Calculating potential difference
Relation between potential difference and the electric field
Calculation of capacitance
Capacitive circuits
Energy stored in a capacitor
Current and resistance
Electric current
Resistivity and resistance of a wire
Ohm's law for resistive media
Energy and charge conservation in resistive circuits
Batteries and circuits
Simple resistive circuits
Kirchoff's laws
Magnetic fields
Magnetic force on a moving charge
Helical motion of charges in uniform magnetic fields
Measurement of momentum and voltage for moving charges
Mass spectrometer
Particle Accelerators
Magnetic fields due to currents
Current carrying wire in magnetic fields
Current loops in magnetic fields (magnetic dipoles)
Electric motors
Production of magnetic fields by moving charges
Current elements and the Biot-Savart law

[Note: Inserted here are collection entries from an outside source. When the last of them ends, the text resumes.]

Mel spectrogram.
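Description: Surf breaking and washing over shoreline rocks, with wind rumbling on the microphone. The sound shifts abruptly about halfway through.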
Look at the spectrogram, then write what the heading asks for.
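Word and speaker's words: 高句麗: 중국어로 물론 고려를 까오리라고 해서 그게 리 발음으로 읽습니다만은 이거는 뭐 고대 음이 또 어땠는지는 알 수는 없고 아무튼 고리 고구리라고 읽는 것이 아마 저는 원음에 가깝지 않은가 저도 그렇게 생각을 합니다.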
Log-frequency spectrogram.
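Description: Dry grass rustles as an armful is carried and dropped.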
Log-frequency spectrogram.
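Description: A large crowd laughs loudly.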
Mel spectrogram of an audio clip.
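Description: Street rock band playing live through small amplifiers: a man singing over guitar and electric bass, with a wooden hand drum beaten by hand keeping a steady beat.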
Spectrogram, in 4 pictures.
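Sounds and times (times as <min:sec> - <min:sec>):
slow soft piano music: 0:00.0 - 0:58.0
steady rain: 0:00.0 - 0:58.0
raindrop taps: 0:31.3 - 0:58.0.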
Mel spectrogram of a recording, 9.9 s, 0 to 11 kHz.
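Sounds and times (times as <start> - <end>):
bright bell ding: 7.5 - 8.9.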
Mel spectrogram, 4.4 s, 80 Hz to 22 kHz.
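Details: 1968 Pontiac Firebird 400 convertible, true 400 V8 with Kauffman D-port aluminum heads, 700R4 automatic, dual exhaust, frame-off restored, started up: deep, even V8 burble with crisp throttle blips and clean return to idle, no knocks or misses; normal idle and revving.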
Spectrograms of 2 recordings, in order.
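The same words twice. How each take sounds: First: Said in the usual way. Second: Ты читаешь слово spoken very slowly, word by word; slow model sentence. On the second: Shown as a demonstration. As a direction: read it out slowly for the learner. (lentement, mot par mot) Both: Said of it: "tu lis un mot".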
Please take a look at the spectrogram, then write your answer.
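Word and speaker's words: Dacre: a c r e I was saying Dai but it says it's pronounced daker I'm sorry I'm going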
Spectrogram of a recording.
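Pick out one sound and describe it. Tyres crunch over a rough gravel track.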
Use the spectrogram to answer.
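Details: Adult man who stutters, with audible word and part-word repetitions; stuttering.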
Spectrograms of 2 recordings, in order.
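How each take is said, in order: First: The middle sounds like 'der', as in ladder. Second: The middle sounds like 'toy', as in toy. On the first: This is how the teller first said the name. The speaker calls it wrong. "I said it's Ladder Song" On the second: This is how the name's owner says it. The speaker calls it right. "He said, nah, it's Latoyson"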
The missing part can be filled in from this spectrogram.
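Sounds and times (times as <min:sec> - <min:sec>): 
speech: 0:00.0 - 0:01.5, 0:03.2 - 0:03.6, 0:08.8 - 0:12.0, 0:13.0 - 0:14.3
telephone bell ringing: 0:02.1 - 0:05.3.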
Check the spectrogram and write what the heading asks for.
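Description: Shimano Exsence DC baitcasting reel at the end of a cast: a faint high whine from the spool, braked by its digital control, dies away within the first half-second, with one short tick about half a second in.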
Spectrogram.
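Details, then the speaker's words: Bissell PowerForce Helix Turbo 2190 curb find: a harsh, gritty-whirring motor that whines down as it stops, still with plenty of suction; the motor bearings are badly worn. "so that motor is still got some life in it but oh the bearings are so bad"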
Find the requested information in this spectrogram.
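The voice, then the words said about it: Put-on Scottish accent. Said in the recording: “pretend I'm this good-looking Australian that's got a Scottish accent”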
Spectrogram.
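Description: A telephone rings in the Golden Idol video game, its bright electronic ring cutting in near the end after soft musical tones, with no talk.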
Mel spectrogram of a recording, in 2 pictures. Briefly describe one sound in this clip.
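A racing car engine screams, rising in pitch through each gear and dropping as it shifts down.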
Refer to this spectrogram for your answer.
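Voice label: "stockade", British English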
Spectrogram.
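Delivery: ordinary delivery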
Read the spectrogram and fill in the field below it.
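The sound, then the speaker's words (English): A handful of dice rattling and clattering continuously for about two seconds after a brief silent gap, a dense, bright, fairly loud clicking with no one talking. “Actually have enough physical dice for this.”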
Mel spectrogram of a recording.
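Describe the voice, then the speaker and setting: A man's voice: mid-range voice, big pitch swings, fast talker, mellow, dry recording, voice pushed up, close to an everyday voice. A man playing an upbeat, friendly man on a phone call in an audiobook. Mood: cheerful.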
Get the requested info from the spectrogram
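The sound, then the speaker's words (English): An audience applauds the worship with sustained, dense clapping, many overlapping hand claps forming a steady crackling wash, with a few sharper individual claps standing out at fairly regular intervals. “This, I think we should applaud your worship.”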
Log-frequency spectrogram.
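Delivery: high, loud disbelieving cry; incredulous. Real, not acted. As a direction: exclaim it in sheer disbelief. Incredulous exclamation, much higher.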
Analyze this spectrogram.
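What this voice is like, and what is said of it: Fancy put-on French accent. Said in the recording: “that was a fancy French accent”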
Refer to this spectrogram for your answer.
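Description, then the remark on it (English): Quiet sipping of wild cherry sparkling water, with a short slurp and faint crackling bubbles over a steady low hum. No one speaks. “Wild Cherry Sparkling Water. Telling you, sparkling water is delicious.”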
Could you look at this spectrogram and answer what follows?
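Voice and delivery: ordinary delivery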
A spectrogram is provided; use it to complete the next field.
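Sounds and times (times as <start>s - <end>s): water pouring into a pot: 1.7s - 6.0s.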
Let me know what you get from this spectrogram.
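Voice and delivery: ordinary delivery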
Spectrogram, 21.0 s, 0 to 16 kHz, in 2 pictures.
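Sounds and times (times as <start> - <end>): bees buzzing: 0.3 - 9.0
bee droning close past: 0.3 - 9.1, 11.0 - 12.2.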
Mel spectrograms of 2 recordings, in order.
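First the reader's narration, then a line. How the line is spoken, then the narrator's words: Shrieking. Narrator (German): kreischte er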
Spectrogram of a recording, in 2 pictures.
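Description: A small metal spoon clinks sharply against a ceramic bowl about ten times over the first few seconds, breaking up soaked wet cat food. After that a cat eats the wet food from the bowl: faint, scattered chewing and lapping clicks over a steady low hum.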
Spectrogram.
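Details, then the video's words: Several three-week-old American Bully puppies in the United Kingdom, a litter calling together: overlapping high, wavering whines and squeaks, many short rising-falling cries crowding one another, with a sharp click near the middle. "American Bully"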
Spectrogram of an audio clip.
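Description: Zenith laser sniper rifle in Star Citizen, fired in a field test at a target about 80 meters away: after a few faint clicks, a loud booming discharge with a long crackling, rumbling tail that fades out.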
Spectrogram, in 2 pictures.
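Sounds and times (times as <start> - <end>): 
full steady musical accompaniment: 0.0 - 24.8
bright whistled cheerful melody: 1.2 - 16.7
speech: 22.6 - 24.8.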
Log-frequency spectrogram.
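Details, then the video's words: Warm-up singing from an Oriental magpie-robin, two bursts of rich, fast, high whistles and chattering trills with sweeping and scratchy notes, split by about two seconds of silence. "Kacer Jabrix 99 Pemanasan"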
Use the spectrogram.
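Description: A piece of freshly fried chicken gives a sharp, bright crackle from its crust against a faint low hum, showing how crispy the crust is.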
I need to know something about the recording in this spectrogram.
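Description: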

Special cases for the production of magnetic fields
Magnetic lines of force
Symmetry and the production of magnetic fields using Ampere's law
Induction and inductance
Induced voltages and Faraday's law
Lenz' law and induced voltages
Mutual induction and transformers
Self induction
Simple and complex inductive circuits
Alternating Current (AC) circuits and Maxwell's equations
Inductive-resistive-capacitive (LRC) circuits
Damped and forced oscillations in circuits
Phasor diagrams
Average voltages, currents, and power
Maxwell's equations
Magnetism in matter
Geometric optics
Waves vs. rays
Law of reflection
Plane and spherical mirrors
Image formation
Snell's law of refraction
Total internal reflection
Prisms, lenses, and lens maker's formula
Physical optics
Reflection and refraction
Interference and diffraction
Interference from two or more light sources
Single slit diffraction
Thin film interference
Diffraction gratings
Dispersion and resolving power